Plenty of people? :open_mouth: Really? Especially if it’s someone who didn’t already know Chinese characters?

Among the few cases I’ve seen online of people who have passed the N1 in 1.5-2 years, they have all spent a lot more than 2-3 hours a day on Japanese.

Stevijs3, who passed the N1 in 18 months, recorded his time studied to amount to around 3639 hours - if you divide this into 2 or 3 hours a day, it would take somewhere from almost 3 and a half to 5 years.


GOOD ON YOU FOR ASING FOR HELP! Five months in and at level 5 – getting help is the right thing in this situation.

I have a very direct and directive communication style; Please take what you can from what I say here, and ignore anything that does not support you.

Without further ado, …

“My studying is slow because of work, and now education, so I wasn’t expecting to get far. I’m fine with that.”

No – don’t be fine with that. If it’s taking you 8 months and you’re at level 5, it’s not working. And it’s not because there’s something wrong with your brain, and it’s not because there’s something wrong with WaniKani – it’s because you’re not hitting the right rhythm of spaced repetition. Your reviews are too far spaced out. What’s happening is that you’re going too far between repetitions, which means that your brain forgets the meaning or the sound, and then that means that you are effectively learning again from zero each time. Rhythym and pacing is everything when you do spaced repetition. There’s a pacing to things, and you have to keep it, or the memory goes away.

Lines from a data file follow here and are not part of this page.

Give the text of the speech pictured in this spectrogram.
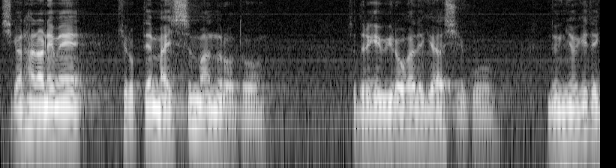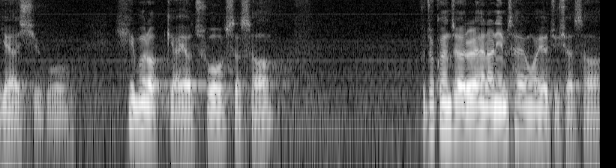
이 시간 하나님의 기록된 말씀만으로도 저들에게 위로가 되게 하시고 능력이 되게 하시고 힘을 얻게 하여 주옵소서. 부족한 저를 하나님 사용하여 주셔서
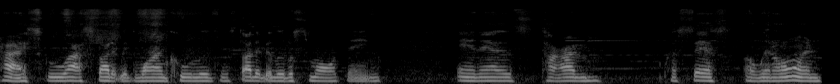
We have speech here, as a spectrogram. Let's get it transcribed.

Hey I want to say also – it does not have to take you 10 years to reach some fluency in Japanese. Absolutely does not.

I see two possibilities for you at present.

Either (A) increase the pace of your repetitions to, say, x4 review sessions a day – something like 8a, noon, 6p, and 10p, (say,) or (B) fundamentally pursue a different path, for the time being at least, for Japanese study – something that does not rely on intra-day rhythm, if you cannot do spaced repetition right now. For example: Talk with Japanese people, in Japanese, for 1-2 hours on iTalki for $10/hr or HelloTalk language trade for free, x5 days a week. If you do that, you will DEFINITELY see serious progress, within 3 months.

Whatever you do, though, you must make sure that you’re having fun and making progress. If you’re not having fun, then you must (A) talk with people to understand what’s going wrong, like you’ve done here (yay you!), and then (B) create a path that works. If you lose your motive, you lose the game.

I highly, highly, highly recommend, studying how language acquisition works, through two means:

One, first generally, I hope every English native speaker in the world watches this video:

You can take what you learn in that video, and go straight to the bank with it.

Second, for English->Japanese specifically, my highest recommend is studying Cure Dolly’s videos on YouTube. “Yes,” “Cure Dolly is strange,” but I but I haven’t found anybody who better teaches both (A) Japanese structure, and (B) the 裏側 for learning Japanese. And I can’t think of a more encouraging and sympathetic teacher, too.

I might put down WaniKani for a 3-6 months until you get some confidence, motivation, and enthusiasm back again. Do some speaking and talking with Japanese speakers. When you want to learn to read Japanese again, study a little about spaced repetition, make sure you get your rhythm right, and then get back in.


i have 2 friends who passed n1. One in a 1.8 year. Another in 2 years. They didnt have chinese background or experience with that language. All their study was mostly through anki for like 3 hours a day. Definitely not the massive immersion approach with 24/7 japanese.

n1 is just reading comprehension exam. You don’t need to write or even speak Japanese. It is quite possible to learn grammar, 10,000 words and 2,200 kanji in two years. 550 days= 20 new words +4 kanji a day. Few sentences in between to get a grasp of grammar.

I suppose if your only goal is learning to pass the N1, and not to properly understand actual Japanese, it’s doable. I did hear about some Korean guy supposedly doing just this to pass the N1 in a year, although I’m not sure if it’s true (but it very well might be, since Korean is closer to Japanese than English is as well)